• [About this task] Bring together all lines of the material below that contain the string "speed".

• [The data]
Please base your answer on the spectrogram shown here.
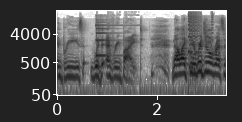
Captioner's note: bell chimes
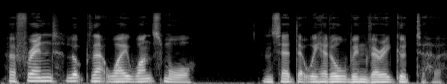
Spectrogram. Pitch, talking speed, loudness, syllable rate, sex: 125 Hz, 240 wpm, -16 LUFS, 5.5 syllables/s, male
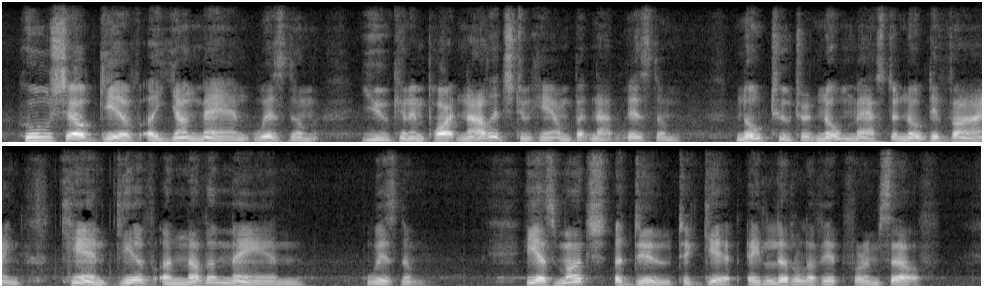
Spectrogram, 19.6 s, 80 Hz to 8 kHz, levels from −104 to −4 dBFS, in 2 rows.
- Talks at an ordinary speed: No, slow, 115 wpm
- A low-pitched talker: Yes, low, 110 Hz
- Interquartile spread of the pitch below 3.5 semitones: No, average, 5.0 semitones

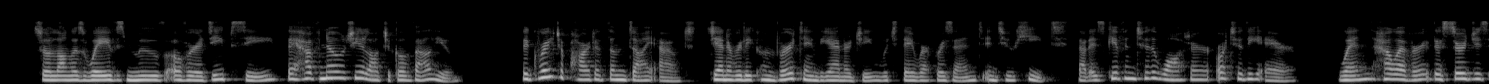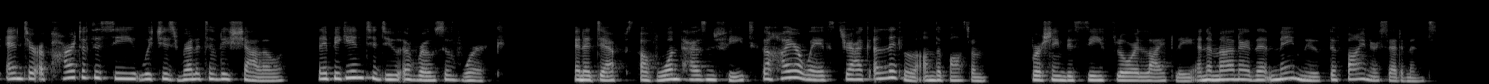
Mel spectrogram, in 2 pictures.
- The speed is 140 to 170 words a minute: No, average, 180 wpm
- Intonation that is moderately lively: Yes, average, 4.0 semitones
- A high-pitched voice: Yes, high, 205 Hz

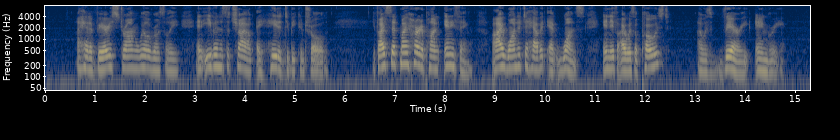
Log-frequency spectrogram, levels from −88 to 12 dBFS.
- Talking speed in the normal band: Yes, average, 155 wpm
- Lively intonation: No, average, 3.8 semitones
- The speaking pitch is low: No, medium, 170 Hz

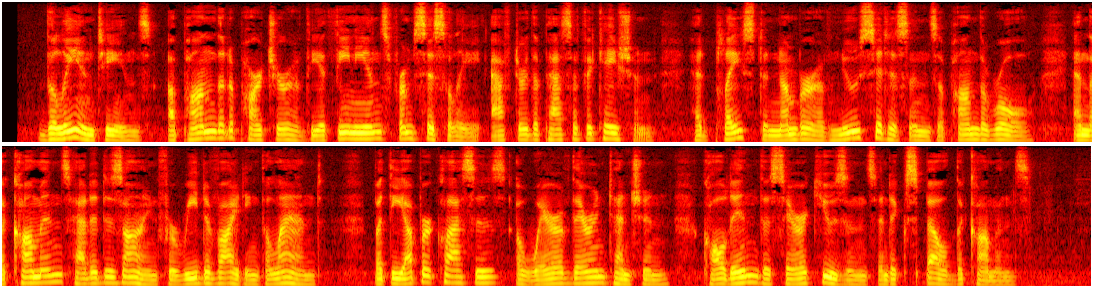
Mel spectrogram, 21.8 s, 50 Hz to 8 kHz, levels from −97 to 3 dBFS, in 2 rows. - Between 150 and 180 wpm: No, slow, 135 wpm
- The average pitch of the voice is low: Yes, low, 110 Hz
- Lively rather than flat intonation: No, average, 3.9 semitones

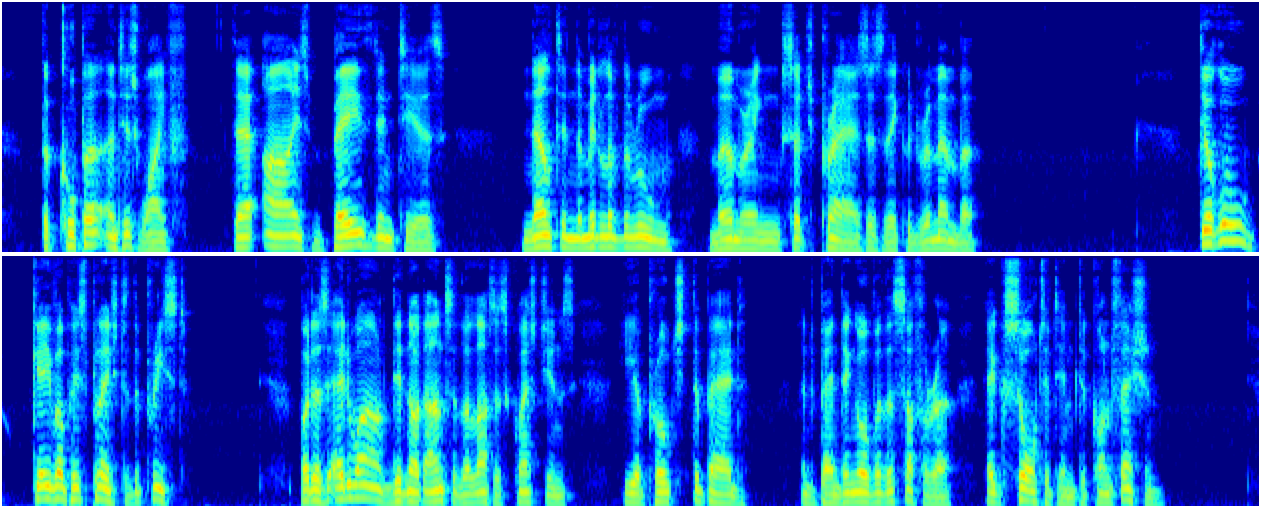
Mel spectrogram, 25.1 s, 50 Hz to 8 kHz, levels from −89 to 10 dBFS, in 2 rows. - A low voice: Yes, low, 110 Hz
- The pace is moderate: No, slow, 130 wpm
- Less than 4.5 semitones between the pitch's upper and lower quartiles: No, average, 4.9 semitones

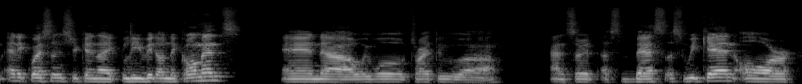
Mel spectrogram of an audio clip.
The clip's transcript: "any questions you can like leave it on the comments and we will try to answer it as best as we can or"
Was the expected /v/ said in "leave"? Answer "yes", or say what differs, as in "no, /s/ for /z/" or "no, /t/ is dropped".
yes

• [Solution for this problem]
Spectrogram. Pitch, talking speed, loudness, syllable rate, sex: 125 Hz, 240 wpm, -16 LUFS, 5.5 syllables/s, male
- Talks at an ordinary speed: No, slow, 115 wpm
- The speed is 140 to 170 words a minute: No, average, 180 wpm
- Talking speed in the normal band: Yes, average, 155 wpm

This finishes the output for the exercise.